It’s been a year today since what was probably the worst day of mine and Amy’s lives so far.
It’s been a year today since we went through what no couple ever wants to go through – miscarriage. A year since the child that we already loved so much was taken from us. A year since I thought I would pass out from the pain and a year since our hearts broke. A year since I realised that even losing “just a ball of cells” was heart wrenching and something that we would never fully recover from.
In that year we’ve been through all kinds of things, but that baby has never been far from our minds. February was hard. That was when we were supposed to be bringing them home – when our new life was supposed to start. When we were going to be parents FINALLY. But instead, we were still just two. We’ve done a lot of grieving, a lot of thinking and a lot of healing. Despite the horror of the situation, losing Squishy made us stronger as a couple.
I worried what would happen if we got to this day without conceiving again. I wasn’t sure how we would cope. I knew we would – we are a team and we would have got through it, but I think it would have been very difficult. We;ve only got through the last year with the support of eachother, friends, family and the wonderful wealth of online support from ladies who have been there, done that and unfortunately got the T-shirt.
Losing Squishy makes us even more grateful for the baby that we are growing at the moment, the new life that we will hopefully bring home in December. Our very own Christmas miracle, who likely wouldn’t be thriving so well without the clomid, help from our wonderful donor and the progesterone suppositories that I am still sure kept them safe in the first few weeks. Every day, we thank our lucky stars that we are here and I think losing our first baby is the source of much of that gratitude.
I wanted to leave this post with this. A wonderful friend shared it with me soon after we lost Squishy, and it has been close to my heart ever since.
Colin, my twelve-year-old son, discovered me late one rainy afternoon sitting at the kitchen table, a damp Kleenex crumpled in my left hand, wiping my eyes as I tried to compose myself for his sake. It was the third week of January, two months after I’d miscarried a pregnancy, but I still found it impossible to get through a day without at least one meltdown into misery.
Stunned when the test came back positive, Rog and I had stared at each other with doubt and ambivalence. At forty-one, my professional life consumed me. I’d just achieved what some had predicted was an impossibility: I’d been granted delivery privileges at Alta Bates, and as a consequence, my midwifery practice burgeoned. Some months I delivered twelve babies, and no one ever knew if or when I’d be home. Rog, too, felt stretched to his limits, keeping his business afloat while picking up the slack for my frequent unscheduled absences. Colin and Jill approached their challenging adolescent years. How could we fit an infant into our lives? But when I lost the pregnancy and all hope for resolution dissolved with my tears, I fell in love with the baby that was not to be.
Colin asked, “Are you crying about the baby?” and when I nodded tearfully, he said, “Well, you just have to have another one, Mom, because it’s a Spirit Baby, and you should be its mother.”

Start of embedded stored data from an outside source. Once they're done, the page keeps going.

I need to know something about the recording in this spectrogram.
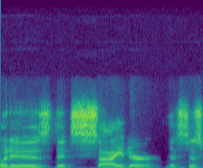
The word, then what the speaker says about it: CIDR: and then we'll present how it is that cider this is pronounced cider cidr that stands for classless Internet domain routing right cider it's an adaption of how you use the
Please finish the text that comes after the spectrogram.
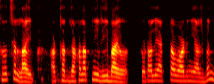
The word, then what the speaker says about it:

I must have looked puzzled because he said, “Don’t you know about Spirit Babies? How could I know about them if you don’t? I mean, you’re my mom!” But he could see my perplexity.
So my first child, this not-yet-teen-aged boy, pulled a wooden chair to my side and draped his thin arm across my shoulders, saying, “Well, Mom, here’s how it is. See, I was one myself, so that must be how I know. Anyway, every woman has a circle of babies that goes around and around above her head, and those are all the possible babies she could have in her whole life. Every month, one of those babies is first in line. If she gets pregnant, then that’s the baby that’s born. If she doesn’t get pregnant, the baby goes back into the circle and keeps going around with all the others. If she gets pregnant but something bad happens before the baby’s born…now listen, Mom, because here’s the really cool part. It goes back into the circle, but it becomes a Spirit Baby, and all the other babies give it cuts. Each month, it’s always first in line. Isn’t that great?
“So you just have to get pregnant again, and you’ll have the same Spirit Baby. If you don’t, though, then the baby circle will just beam that little Spirit Baby over to some other woman’s circle, and it’ll be first in line for her. It keeps being first in line somewhere until it finally gets born.
“But it’d be a shame for you not to have it yourself, because I know how much you want it. So you just have to try again. Mom, remember that baby you lost before I was born?” I nodded wordlessly. “Well, that was me. Really. I’ve always known I was a Spirit Baby. I mean, I know what I’m talking about here, Mom.”
Chapter Excerpt from Part IV of Baby Catcher: Chronicles of a Modern Midwife – Spirit Baby
We’ll never forget our first baby. They helped make us who we are today. I can’t wait for what the future holds for us, but this will always be a very sad part of our history and one that will never be forgotten…